■ **The task**: Every record below needs to be set down exactly. Pictures do not belong in the copy.

[Data entries]
_ _ _ _ _

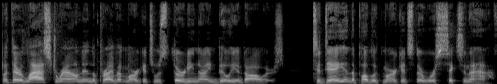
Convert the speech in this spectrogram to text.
But their last round in the private markets was $39 billion. Today in the public markets, they're worth six and a half.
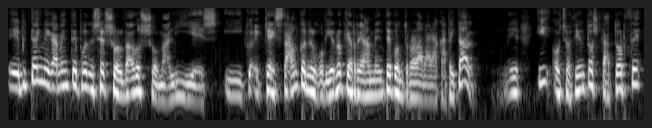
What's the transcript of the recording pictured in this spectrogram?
Eh, técnicamente pueden ser soldados somalíes y que estaban con el gobierno que realmente controlaba la capital. Y 814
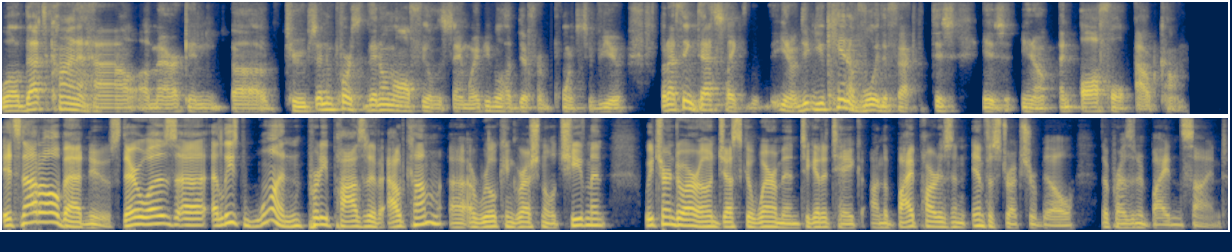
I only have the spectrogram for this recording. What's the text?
Well, that's kind of how American uh, troops, and of course, they don't all feel the same way. People have different points of view. But I think that's like, you know, you can't avoid the fact that this is, you know, an awful outcome. It's not all bad news. There was uh, at least one pretty positive outcome, uh, a real congressional achievement. We turned to our own Jessica Wehrman to get a take on the bipartisan infrastructure bill that President Biden signed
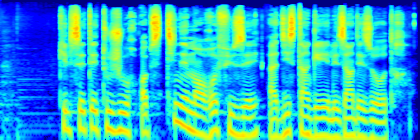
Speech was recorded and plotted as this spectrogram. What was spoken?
qu'il s'était toujours obstinément refusé à distinguer les uns des autres.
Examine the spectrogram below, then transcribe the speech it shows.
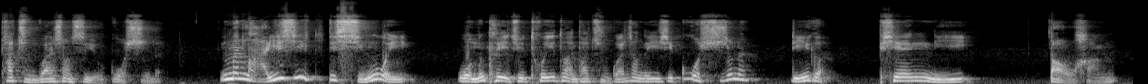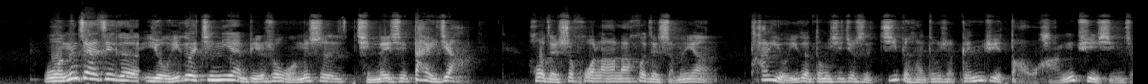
他主观上是有过失的。那么哪一些行为我们可以去推断他主观上的一些过失呢？第一个，偏离导航。我们在这个有一个经验，比如说我们是请那些代驾，或者是货拉拉或者什么样，它有一个东西就是基本上都是根据导航去行走。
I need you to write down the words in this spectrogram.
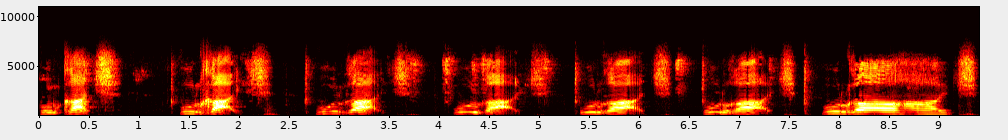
Vur kaç. Vur kaç. Vur kaç. Vur kaç. Vur kaç. Vur kaç. Vur kaç.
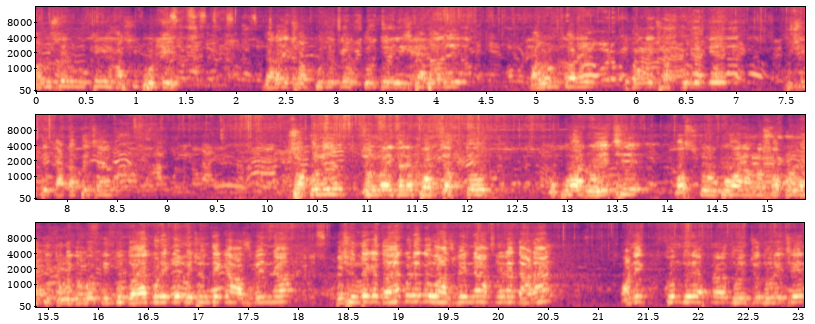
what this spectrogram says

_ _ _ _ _

■ **Output of the exercise**:
Convert the speech in this spectrogram to text.
But their last round in the private markets was $39 billion. Today in the public markets, they're worth six and a half.
What's the transcript of the recording pictured in this spectrogram?
Eh, técnicamente pueden ser soldados somalíes y que estaban con el gobierno que realmente controlaba la capital. Y 814
I only have the spectrogram for this recording. What's the text?
Well, that's kind of how American uh, troops, and of course, they don't all feel the same way. People have different points of view. But I think that's like, you know, you can't avoid the fact that this is, you know, an awful outcome. It's not all bad news. There was uh, at least one pretty positive outcome, uh, a real congressional achievement. We turned to our own Jessica Wehrman to get a take on the bipartisan infrastructure bill that President Biden signed
Speech was recorded and plotted as this spectrogram. What was spoken?
qu'il s'était toujours obstinément refusé à distinguer les uns des autres.
Examine the spectrogram below, then transcribe the speech it shows.
他主观上是有过失的。那么哪一些行为我们可以去推断他主观上的一些过失呢？第一个，偏离导航。我们在这个有一个经验，比如说我们是请那些代驾，或者是货拉拉或者什么样，它有一个东西就是基本上都是根据导航去行走。
I need you to write down the words in this spectrogram.
Vur kaç. Vur kaç. Vur kaç. Vur kaç. Vur kaç. Vur kaç. Vur kaç.
what this spectrogram says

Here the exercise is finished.